In its recent BNSF Railway decision, the U.S. Supreme Court confirmed that a company cannot be sued in a state where it is not “at home.” Contrary to the claims of the plaintiffs bar, this finding does not deprive plaintiffs of the chance for a remedy: it restores balance between the parties, say Richard Dean and Michael Ruttinger of Tucker Ellis LLP.
Last month a jury awarded a fourth verdict against Johnson & Johnson in a series of suits alleging that the use of talc caused ovarian cancer. But another recent case brought against the company resulted in a defense verdict. A closer look at these trials points to key reasons for the divergent outcomes, say attorneys with Schiff Hardin.

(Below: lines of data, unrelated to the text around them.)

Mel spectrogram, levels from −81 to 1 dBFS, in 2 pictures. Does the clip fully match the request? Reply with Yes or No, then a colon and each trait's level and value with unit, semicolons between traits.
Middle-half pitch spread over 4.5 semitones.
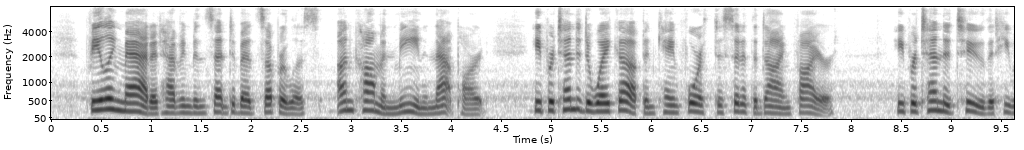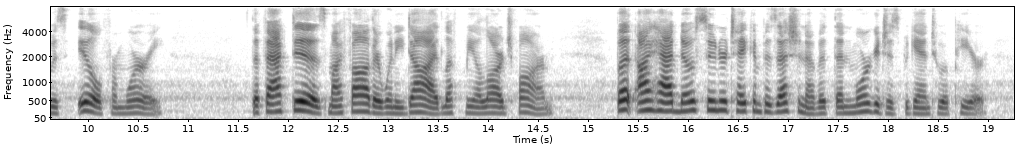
Yes: average, 4.9 semitones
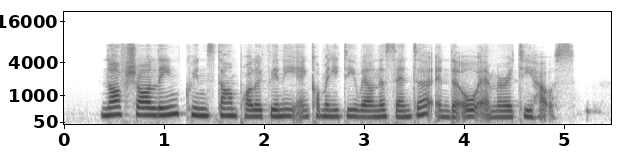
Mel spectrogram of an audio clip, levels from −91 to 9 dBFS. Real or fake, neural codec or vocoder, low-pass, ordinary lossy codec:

While allegations of “treason” have been waged against President Trump on social media, the legal bar is far too high for him to face charges. Even if Trump collaborated with Russia to hack emails or shared classified information, he is not guilty of treason under the U.S. Constitution, says Donald Scarinci, founding partner of Scarinci Hollenbeck LLC.
It is much easier to estimate an on-site trial support budget if you can weed out the main issues that unnecessarily stack up extra hours. Adam Bloomberg, managing director of visual communications at Litigation Insights Inc., shares eight ways to reduce sticker shock for clients.
In a recent case, the Pennsylvania Superior Court excluded defense evidence of a product's adherence to regulatory and industry standards. But such evidence is central to the issue of whether a product is unreasonably dangerous — and because juries are tasked with resolving that issue, the exclusion of this evidence makes little sense, says Albert Piccerilli of Montgomery McCracken Walker & Rhoads LLP.
If we truly believe in providing litigants with a jury of one’s peers, we must adopt strategies to ensure that parties and their representatives have a say in selecting their jury. When only judges participate, the result is a less representative and less fair cross section of the community, say Stephen Susman, Richard Jolly and Roy Futterman of NYU School of Law's Civil Jury Project.
Lawyers faced with clients who can’t or won’t listen to their advice must consider that the core of this risky decision may be a person's inability or refusal to relinquish a prime identity in times of uncertainty, say dispute resolution experts Robert Creo and Selina Shultz.